Over the last few years, however, Brashlyan has livened up a little. In the summer, it is often visited by groups of tourists on day trips from the crowded seaside resorts. Several guesthouses and a mini complex for tourists have sprung up. The elderly villagers now give demonstrations of traditional Bulgarian activities, ranging from yogurt making to donkey riding. If you dare try the latter, you may get a unique “donkey driver’s license”.
Along with the tourists came the stories meant to impress them. According to the most popular tale at present, the following was written in “an old book”: “Mount Olympus was the sanctuary of the Greek gods, Athens was their capital, but the residences where they could rest undisturbed were located around Sarmashik.”
When the winter cold sets in and the snowdrifts block Brashlyan’s only link with the outer world, this may not seem so implausible, especially if you have already noticed that the altar stone in St Dimitar’s stands on an ancient sacrificial altar to Zeus-Dionysus. You will find more traces from the ancient past around the village: there is a necropolis nearby, as well as several dolmens and the ruins of a shrine.
Because of the snow, however, it’s definitely recommended to bask in the warmth of a fireplace in a village house and to sing “A Clear Moon’s Now Rising” at the top of your voice.
Whose song is this?
The tune of the heroic “A Clear Moon’s Now Rising” is familiar to all Balkan nations. However, the Bulgarian film-maker Adela Peeva’s documentary Whose Song Is This? revealed that they sing it with surprisingly different lyrics. In Turkey, the song tells the story of a handsome clerk whom all ladies adore, while the Greek version describes a merchant who lost all his money. The Bosnian, Macedonian and Albanian lyrics are more similar: in all three countries, the song praises a femme fatale who drives all the men crazy.
A Clear Moon’s Now Rising
A clear moon’s now rising
O’er Strandzha’s forests green;
Across the mountain the enslaved
A new song of valour sing.
Across creeks, rivers, hills
Something’s creeping hitherward:
Is it a wood-nymph evil
Or a daredevil brave?
It’s not a wood-nymph evil,
But a band of valiant men,
A terror to the Turks.
They’re hurrying to arrive
Before first crow in Sarmashik,
So that nobody would see them
And wickedly betray them.
Humble slaves, they are no more,
They are proud, valiant men…
A shot is heard and then another,

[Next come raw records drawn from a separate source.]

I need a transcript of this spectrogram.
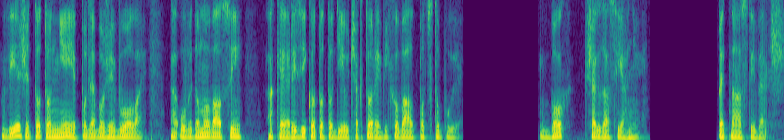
Vie, že toto nie je podľa Božej vôle a uvedomoval si, aké riziko toto dievča, ktoré vychoval, podstupuje. Boh však zasiahne. 15. verš.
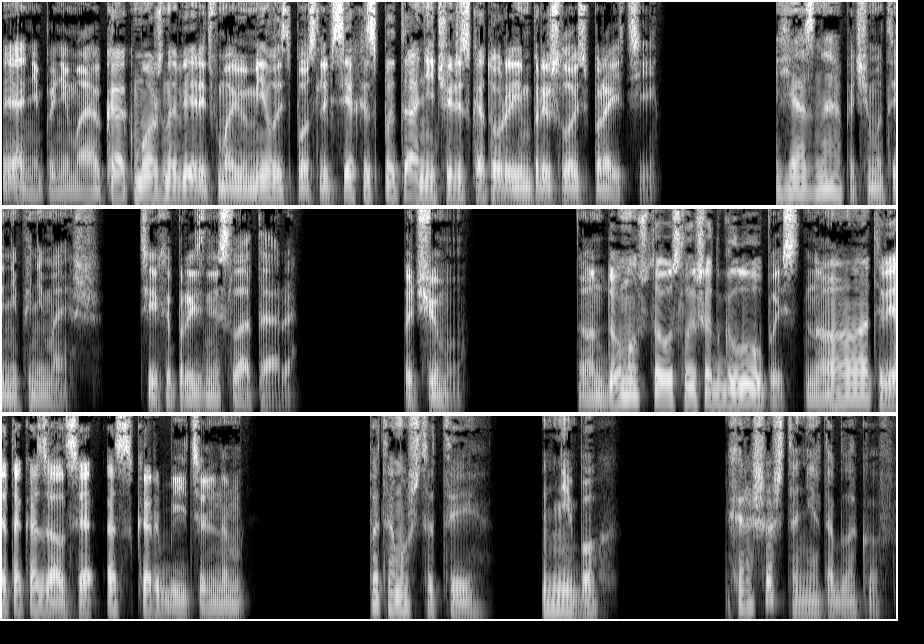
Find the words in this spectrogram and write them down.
Я не понимаю, как можно верить в мою милость после всех испытаний, через которые им пришлось пройти. «Я знаю, почему ты не понимаешь тихо произнесла Тара. Почему? Он думал, что услышит глупость, но ответ оказался оскорбительным. Потому что ты не бог. Хорошо, что нет облаков,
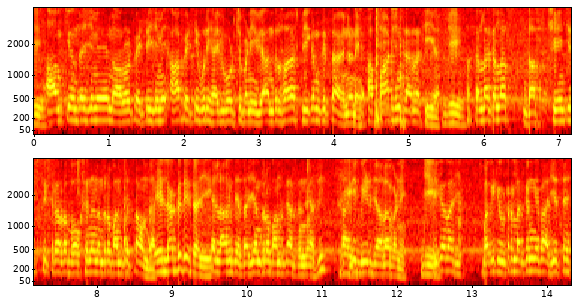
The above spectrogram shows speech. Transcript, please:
ਜੀ। ਆਮ ਕੀ ਹੁੰਦਾ ਜਿਵੇਂ ਨਾਰਮਲ ਪੇਟੀ ਜਿਵੇਂ ਆਹ ਪੇਟੀ ਪੂਰੀ ਹੈਵੀ ਬੋਰਡ 'ਚ ਬਣੀ ਹੋਈ ਹੈ ਅੰਦਰ ਸਾਰਾ ਸਪੀਕਰ ਕੀਤਾ ਹੋਇਆ ਇਹਨਾਂ ਨੇ। ਆ ਪਾਰਟੀਸ਼ਨ ਕਰ ਰੱਖੀ ਹੈ। ਜੀ। ਕੱਲਾ ਕੱਲਾ 10 6 ਇੰਚ ਸਪੀਕਰ ਦਾ ਬਾਕਸ ਇਹਨਾਂ ਨੇ ਅੰਦਰੋਂ ਬੰਦ ਕੀਤਾ ਹੁੰਦਾ। ਇਹ ਲੱਗ ਦਿੱਤਾ ਜੀ। ਇਹ ਲੱਗ ਦਿੱਤਾ ਜੀ ਅੰਦਰੋਂ ਬੰਦ ਕਰ ਦਿੰਦੇ ਹਾਂ ਅਸੀਂ ਤਾਂ ਕਿ ਬੀਟ ਜ਼ਿਆਦਾ ਬਣੇ। ਠੀਕ ਹੈ ਭਾਜੀ? ਬਾਕੀ ਟਿਊਟਰ ਲੱਗਣਗੇ ਭਾਜੀ ਇੱਥੇ।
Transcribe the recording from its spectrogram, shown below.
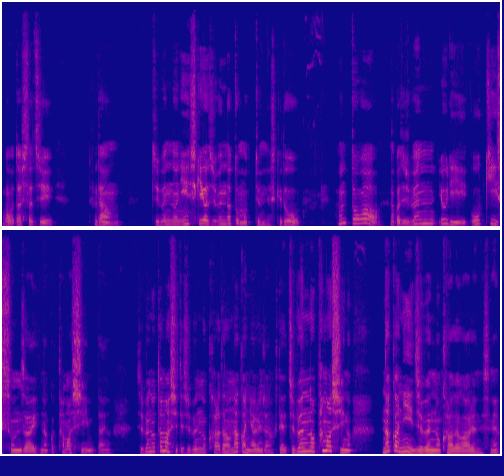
なんか私たち、普段、自分の認識が自分だと思ってるんですけど、本当は、なんか自分より大きい存在、なんか魂みたいな。自分の魂って自分の体の中にあるんじゃなくて、自分の魂の中に自分の体があるんですね。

Precious blood in torrents flows,
Pano and Ravashola are falling
Dead for their struggle new.
Oh Sarmashik, a place of glory
Where valiant men fought,
Oh Sarmashik, a banner new
Of Thrace’s freedom.